ALBANY -- Some of the area's most influential residents were in the crowd of more than 200 people who jump started a countywide anti-poverty initiative Friday during a symposium hosted by the Albany Area Chamber of Commerce, officials say.
Called Strive 2 Thrive, the program focuses on poverty-stricken families and uses a model called "circles" developed by Scott Miller, a co-founder and CEO of Move the Mountain, a national anti-poverty organization.
Speaking at an anti-poverty symposium Friday, Miller discussed the program and how it focuses attention directly on the social relationships between those in poverty and those with means and resources to help pull them out.

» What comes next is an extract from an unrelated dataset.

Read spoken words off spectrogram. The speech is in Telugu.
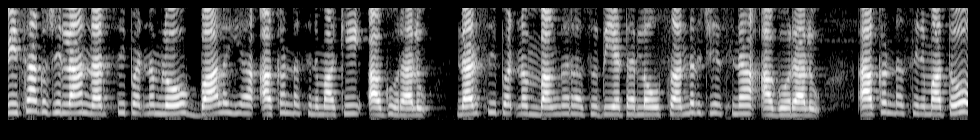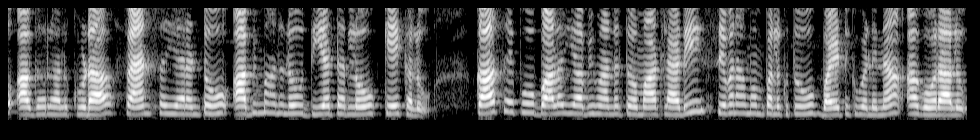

"Our mission is to end poverty, not to just reduce it," Miller told the crowd. "But that means having a plan that surrounds those families in need with people who can bring their personal and professional experience to the table for everyone's benefit. For those with wealth to come to those without."
Miller said that programs in other states had shown that just throwing money at the problem wasn't solving anything. When you put those in need in connection with those who could satisfy those needs and allow those in poverty to work to pull themselves up, success rates dramatically improve, he said.
As a part of the symposium Friday, two local people in poverty, Kim and CeCe, each told their stories and answered questions about their lives and what they believe could help get them out of their current financial straits.
"If we had more support from the upper people, you know, the ones who have more than we do, if we got to know people in a higher status we may be able to elevate ourselves," said Kim, a mother of three who is currently working full time and pursuing her GED.
"I can't focus on the future because I only have enough money for
today," she said.
Miller pointed to roadblocks of getting people out of poverty, which include a lack of motivation or those who are comfortable being poor, lack of education and those who become discouraged when they do find a better paying job but one that brings in less income than subsidies did before they were employed.
After the city was named in Forbes as one of the poorest city's in the country, some of the area's top business leaders and stakeholders met and identified poverty as a key obstacle to improving the quality of life throughout the area.
Dwayne Myles, president of United Way of Southwest Georgia and a Strive 2 Thrive Committee member, said that contact needs to be made with some of the 900 or so non-profits throughout Dougherty County to ensure the needs of the public are being met efficiently.
"We're looking at a long-term program that creates a partnership with
those charitable organizations, social agencies and government entities to ensure that what we're doing is actually doing what its intended to do," he said. "We have to communicate with each other to make sure we're eliminating duplicate services and are fixing the problem, not creating a bigger one."
Miller showed the group statistics from various cities where the program had been implemented.
In Tupelo, Miss., a city of 70,000 people, over a span of 60 years leaders managed to turn a city that was once considered one of the poorest cities in one of the poorest states into one that -- for the last 18 years straight -- had generated 1,000 manufacturing jobs per year.
"Community development precedes economic development," Miller said. "If someone is built up and educated and motivated, those in industry will notice."